Last week, I read an article published by Microsoft in cooperation with Siemens that discussed the business case of investing in software factories. In the conclusion, the writers claim that a well-designed software factory can improve your productivity by a factor of 10. However, they also stated that you need to complete somewhere between 10 and 20 projects to get sufficient return of investment. Since software factories are a major part of my job as a Microsoft consultant, I have developed a strong opinion on the approach that companies should take. Unfortunately, the ultimate answer is… "it depends".
Unfortunately, the term software factory is not well defined. I clearly remember a discussion that Don Smith (Patterns & Practices), Olaf Conijn and I had in Barcelona while preparing for our presentation at last year's TechED Europe. It appeared that when Microsoft uses this term, they usually refer to the wizards, project templates and DSLs that P&P ships as part of their Software Factory packages. On the other hand, we at Aviva Solutions usually include all the aspects of a typical software development lifecycle process. In other words, we include not only the tools, but also the process methodology, coaching & training, architecture and infrastructure.
I often run into customers that think that a software factory is something you deliver in a box. But unlike popular believe, introducing a software factory is really a project on its own. Because of its scope, it requires careful consideration of the culture, configuration, and experience of the team that intends to use it. Moreover, it's not a one-off investment. Typically, the request to introduce a software factory at a customer site usually co-exists with a pilot project that is used to prove the choices made. In order to gain maximum efficiency from it, you need to be prepared to make adjustments while executing the first few projects.

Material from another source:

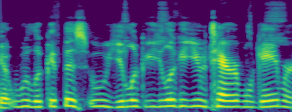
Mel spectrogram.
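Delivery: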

An essential decision in the process of introducing such a factory is the level of automation and/or customization you desire. It is tempting to build the perfect factory that automates every aspect of your software development lifecycle. But many architects forget that every customization may add a considerable amount of maintenance overhead. It may seem easy to automate yet another cumbersome manual task, but you'd be surprised how seldom you actually gain from that on the long run. As an experienced developer with a tendency towards a pure architecture, I know from first hand that the dark side of engineering lures around every corner. Nonetheless, if you really plan to execute between at least 10 to 20 projects with (more or less) the same factory, then investing in a decent factory can really boost your team's productivity. I don't believe in the huge factors mentioned in the opening article, but an increase of 30-50% should be feasible.
On the other hand, I've recently received signals from the .NET community that more and more customers get fed up with their highly customized factories . Every self-respecting IT service provider is offering one these days. But as soon as that architect has left the building, the customer is stuck with a factory that offers no upgrade path whatsoever. To solve that, some have considered offering a standard off-the-shelf software factory that allows no customization at all and offers supported upgrade paths to future releases. Though a welcome promise, up until now I have not experienced a customer whose software development lifecycle did not require extensive customization. In fact, thinking that you can compare one customer with another may be interpreted as an insult.
So what about Aviva Solutions? What do I do to overcome these dilemmas? Well, in fact, again the answer is 'it depends'. But I believe that using what's there and make sure you're being pragmatic is a good approach.
For instance, Microsoft Patterns & Practices offers a lot of free tools for architecting web and windows applications using a service oriented architecture. The Web Service Software Factory is one of those, and we have been working closely with the P&P team to include many of our best practices. Moreover, they provide lots of guidance on building properly secured and high performant systems. Since experience made me a bit conservative, if and in what way I do customize, depends entirely on the company culture, experience and involvement of the team executing the project.
I also restrain from forcing a particular process guidance, but instead, I gradually introduce elements of MSF, TDD and SCRUM that work for the team. On the other hand, I always suggest using Team Foundation Server to allow integrated support for work item tracking, project reporting and source control. And I'm really fond of using UML for describing functional requirements. I've seen many customers fail while trying to use tools like Word, and use cases and business class diagrams proved to be very understandable for all stakeholders.